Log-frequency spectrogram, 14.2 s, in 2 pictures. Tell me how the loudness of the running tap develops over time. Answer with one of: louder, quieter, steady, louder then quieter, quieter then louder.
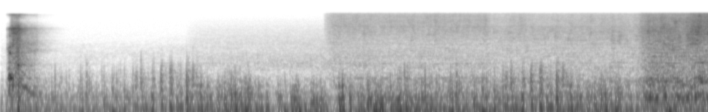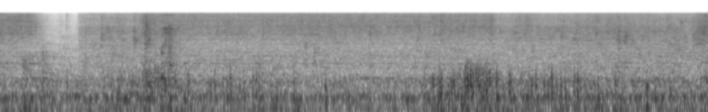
louder.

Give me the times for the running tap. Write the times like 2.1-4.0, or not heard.
3.2-14.1.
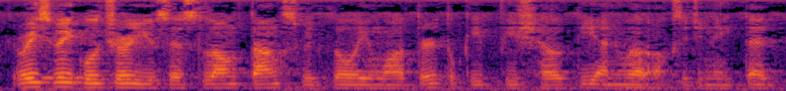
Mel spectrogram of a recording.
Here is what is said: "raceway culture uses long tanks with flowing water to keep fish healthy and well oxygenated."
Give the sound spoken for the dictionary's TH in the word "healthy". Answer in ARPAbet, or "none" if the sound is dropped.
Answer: T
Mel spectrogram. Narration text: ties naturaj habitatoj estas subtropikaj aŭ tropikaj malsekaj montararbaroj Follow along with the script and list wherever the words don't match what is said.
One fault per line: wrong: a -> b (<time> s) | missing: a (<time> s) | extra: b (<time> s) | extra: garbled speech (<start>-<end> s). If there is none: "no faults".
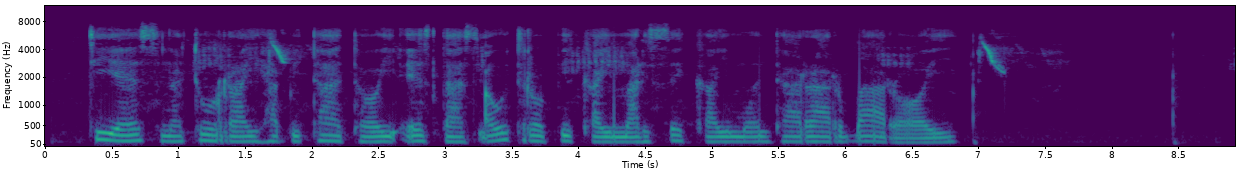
missing: subtropikaj (3.2 s)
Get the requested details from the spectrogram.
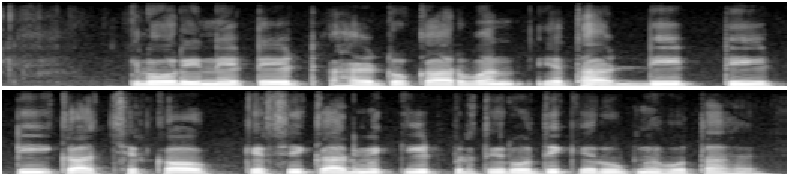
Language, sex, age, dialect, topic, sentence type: Hindi, male, 41-45, Awadhi Bundeli, agriculture, statement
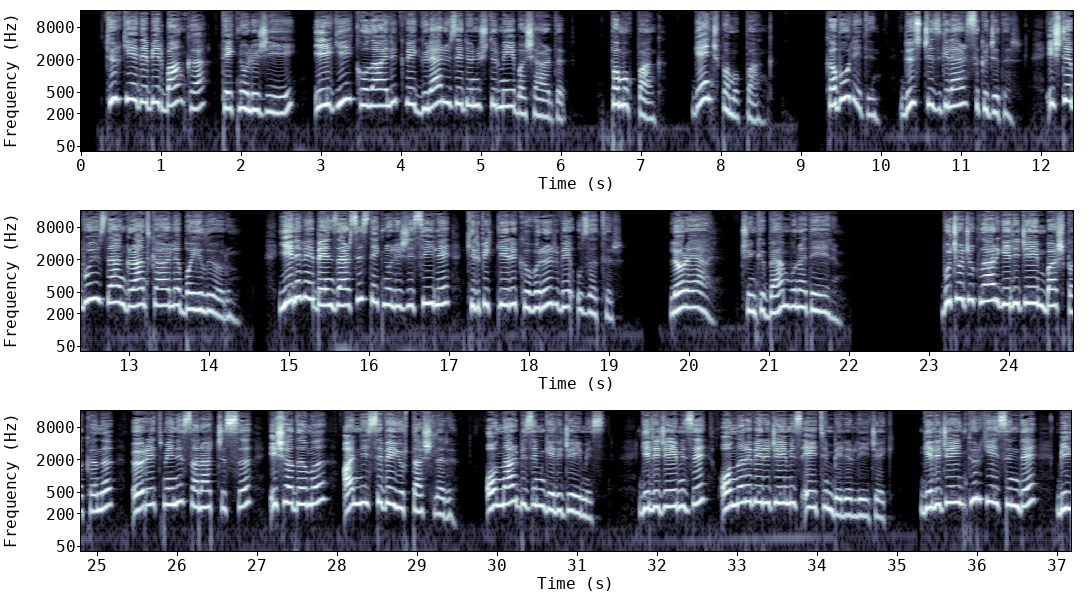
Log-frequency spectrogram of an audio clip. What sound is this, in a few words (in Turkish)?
KADIN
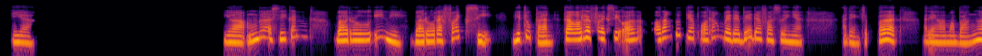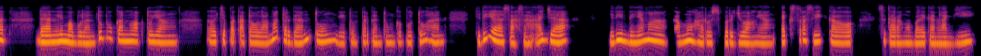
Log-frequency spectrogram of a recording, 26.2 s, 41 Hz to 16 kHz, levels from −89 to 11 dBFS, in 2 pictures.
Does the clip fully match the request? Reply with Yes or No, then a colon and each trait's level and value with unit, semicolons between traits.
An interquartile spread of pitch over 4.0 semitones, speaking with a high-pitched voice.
Yes: average, 4.4 semitones; high, 195 Hz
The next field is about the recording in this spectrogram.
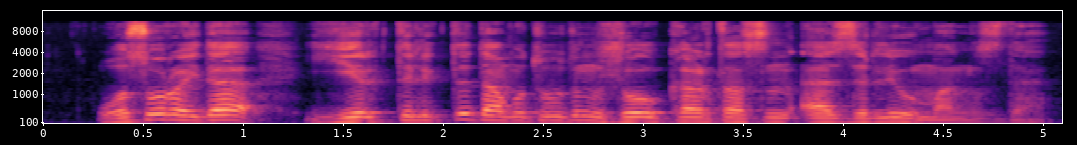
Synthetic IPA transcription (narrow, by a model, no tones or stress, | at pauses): wo̞səwoɾɑjd̪ɑ | je̞ɾɪk̚t̪ɪlɪk̚t̪ɪd̪ɑmət̪ud̪əɴʒo̞lˠkʰaɾt̪asənæzɪɾle̞wmɑ̰ɴə̰zd̪ə̰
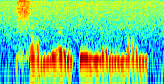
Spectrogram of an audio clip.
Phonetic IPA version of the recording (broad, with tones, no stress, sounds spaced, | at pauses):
s a˨˩˨ m l ɛ˨˩˨ w ʔ u˨˩ ŋ əː˨˩˨ ŋ m a˨˩ j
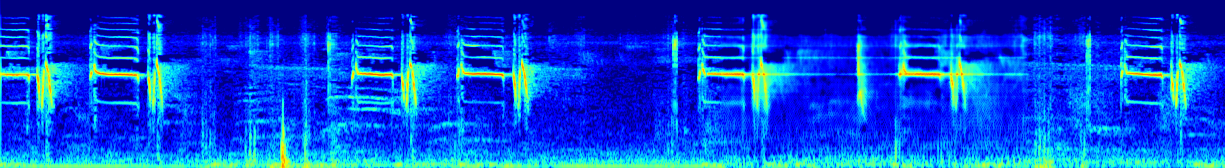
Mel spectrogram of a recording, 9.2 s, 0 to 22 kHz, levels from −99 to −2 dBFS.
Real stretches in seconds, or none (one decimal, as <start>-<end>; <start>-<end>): 0.0-5.4; 7.7-9.2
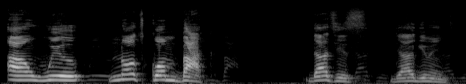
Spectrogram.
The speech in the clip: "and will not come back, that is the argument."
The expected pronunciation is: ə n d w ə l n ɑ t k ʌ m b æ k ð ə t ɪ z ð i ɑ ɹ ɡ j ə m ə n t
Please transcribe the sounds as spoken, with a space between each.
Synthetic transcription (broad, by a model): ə n w ə l n ɑ t k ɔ m b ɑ k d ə t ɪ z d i ɑ ɡ j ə m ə n t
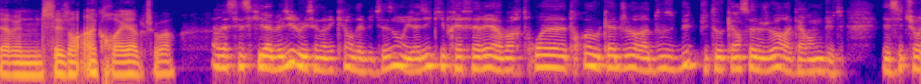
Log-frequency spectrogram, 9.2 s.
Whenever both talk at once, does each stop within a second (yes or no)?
yes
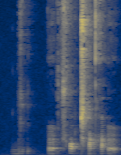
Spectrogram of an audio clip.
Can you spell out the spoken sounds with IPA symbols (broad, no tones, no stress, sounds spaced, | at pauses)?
ɡ͡b i ʔ | ə˞ ʔ t͡sʰ ɔː ʔ ǁʰ ə qʰ ʊ ʔ ə˞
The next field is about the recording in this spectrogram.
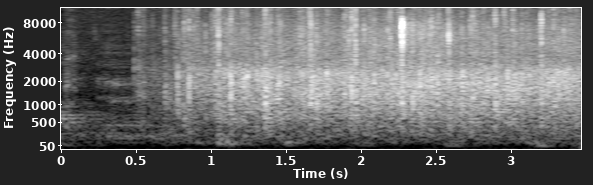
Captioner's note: applause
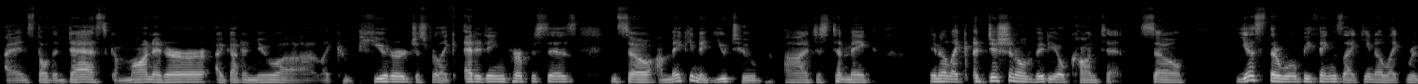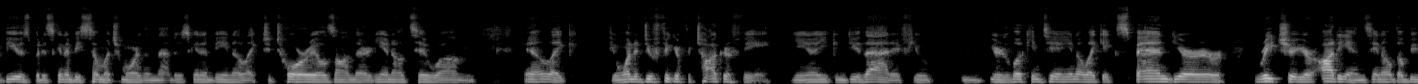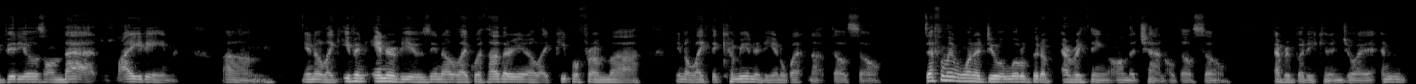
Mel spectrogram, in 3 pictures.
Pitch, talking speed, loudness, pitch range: 110 Hz, 215 wpm, -29 LUFS, 105-125 Hz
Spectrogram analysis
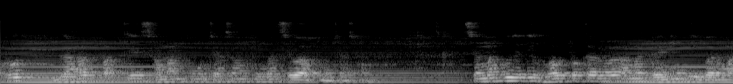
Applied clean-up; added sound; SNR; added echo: none; Bowed string instrument; 8 dB; reverberation time 0.7 s.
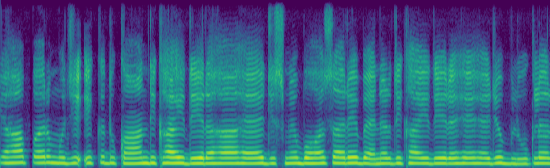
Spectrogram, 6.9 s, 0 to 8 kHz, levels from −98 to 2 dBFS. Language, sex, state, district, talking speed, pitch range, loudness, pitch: Hindi, female, Chhattisgarh, Raipur, 185 wpm, 250-265 Hz, -14 LUFS, 255 Hz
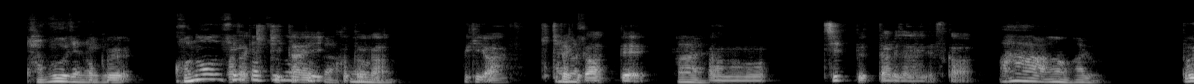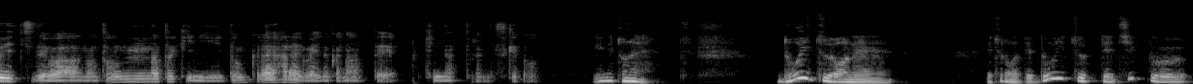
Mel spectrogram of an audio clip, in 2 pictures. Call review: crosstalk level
present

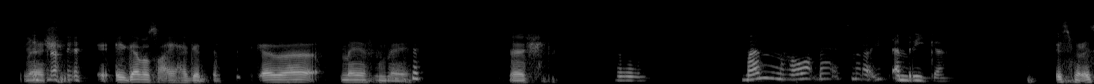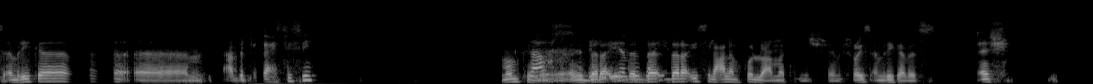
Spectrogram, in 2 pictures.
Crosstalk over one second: present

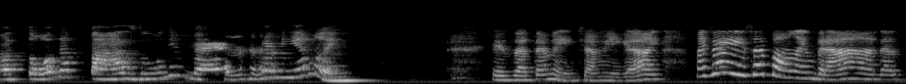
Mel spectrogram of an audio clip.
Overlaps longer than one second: none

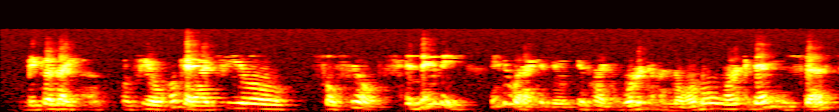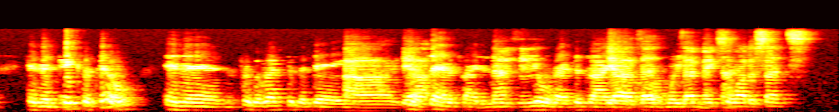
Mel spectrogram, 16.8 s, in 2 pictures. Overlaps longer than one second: present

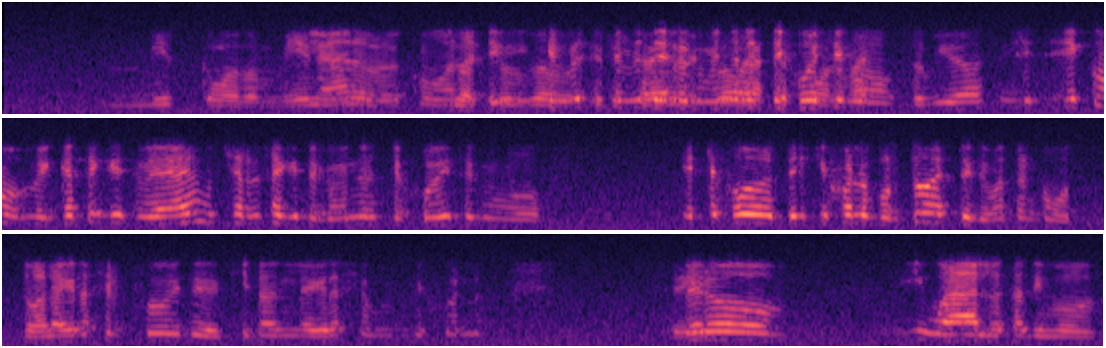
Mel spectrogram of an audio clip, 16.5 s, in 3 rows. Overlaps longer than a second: present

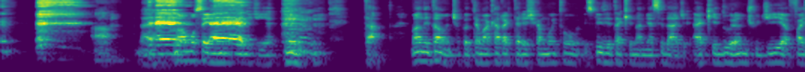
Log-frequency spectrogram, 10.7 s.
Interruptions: present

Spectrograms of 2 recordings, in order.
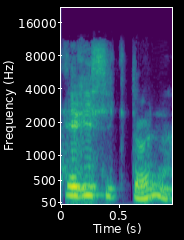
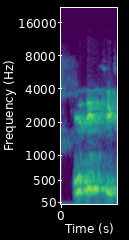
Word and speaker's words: Érysichthon: Alors, c'est le roi Érysichthon. Je pense que je prononce juste. Érysichthon.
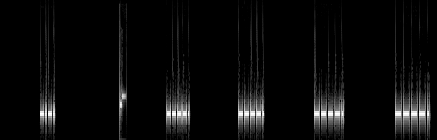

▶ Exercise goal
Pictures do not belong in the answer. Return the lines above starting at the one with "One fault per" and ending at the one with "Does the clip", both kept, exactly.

▶ Output of the task
One fault per line: wrong: a -> b (<time> s) | missing: a (<time> s) | extra: b (<time> s) | extra: garbled speech (<start>-<end> s). If there is none: "no faults".
missing: subtropikaj (3.2 s)
Get the requested details from the spectrogram.
Language, sex, age, dialect, topic, sentence type: Hindi, male, 41-45, Awadhi Bundeli, agriculture, statement
Log-frequency spectrogram of an audio clip. What sound is this, in a few words (in Turkish)?
KADIN
Log-frequency spectrogram of a recording, 26.2 s, 41 Hz to 16 kHz, levels from −89 to 11 dBFS, in 2 pictures.
Does the clip fully match the request? Reply with Yes or No, then a colon and each trait's level and value with unit, semicolons between traits.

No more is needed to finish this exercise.